(On the acquisitions of Melky Cabrera and Angel Pagan) “I haven’t had a chance to play against Melky, but playing against Pagan a little bit, he’s a tough out. He’s a guy who’s going to grind out at-bats. He’s not somebody I really enjoyed seeing coming to the plate, because I felt like if you get him down to two strikes, he’s going to chip away, he’s going to slap the ball the other way, he’s going to do what he can to get on base. I’m excited for him to be there. And then if you’re a baseball fan, you saw what kind of year Melky had last year. He had a great year. I think with our ballpark, they’re going to be good fits. At the same time, I know I’m going to miss (Andres) Torres. It’s just part of it, but he was a great guy to have around. Same with Ramon (Ramirez). They’ll be missed. But we’re excited to have Pagan and Cabrera coming to the team.”

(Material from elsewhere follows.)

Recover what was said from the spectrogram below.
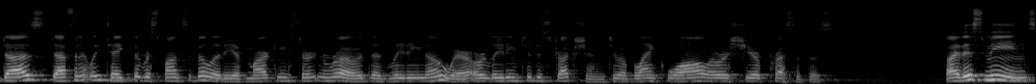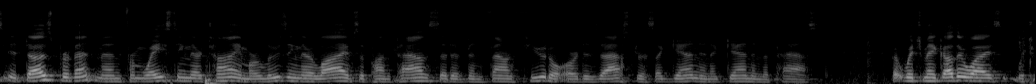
does definitely take the responsibility of marking certain roads as leading nowhere or leading to destruction, to a blank wall or a sheer precipice. By this means, it does prevent men from wasting their time or losing their lives upon paths that have been found futile or disastrous again and again in the past, but which make otherwise which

(Did you observe anything about Tim Lincecum and Matt Cain from the sidelines that gave you a different perspective on them?) “I don’t know. I’ve always felt like to learn, you have to be in the middle of it. There are certain things you can sit back and watch, I guess, but I don’t think there’s any replacement for getting out there and being in the middle of it. Those two guys, they’re such workhorses. You look at the number of innings they throw every year and you talk about their stats and strikeouts and ERA. But to me the impressive part is they’re out there every fifth day. We’ve got that in Madison Bumgarner, too. We’re pretty fortunate to have guys who are such competitors and want to go out there and win each time.”
(Bumgarner: The sky’s the limit for that kid, right? Didn’t you see him grow last year?) “Yeah … I guess that one rough outing with, was it Minnesota, I think, after that — to me, that was a defining moment because it’d be easy to — I guess he gave up eight runs in one-third of an inning or two-thirds of an inning … and then the next time out came out and just dealt. That just shows you what kind of character this guy has. It’s exciting. It’s fun to work with those type of pitchers.”
(How at peace are you with dealing with that night against Marlins? How have you psychologically dealt with that night against the Marlins and how are you psychologically compartmentalizing it in your career?) “It’s done. It’s over with. I feel fortunate that I feel the way I do today. I’m excited to be able to compete and get out and play again. If anything, I think it’ll make me appreciate the game even more, make me appreciate being healthy and able to play. Fortunately, I hadn’t been hurt before that. Something like that really lets you know how quickly the game can be taken away from you. I’m going to enjoy every bit of it and just go with it.”
— Chris Haft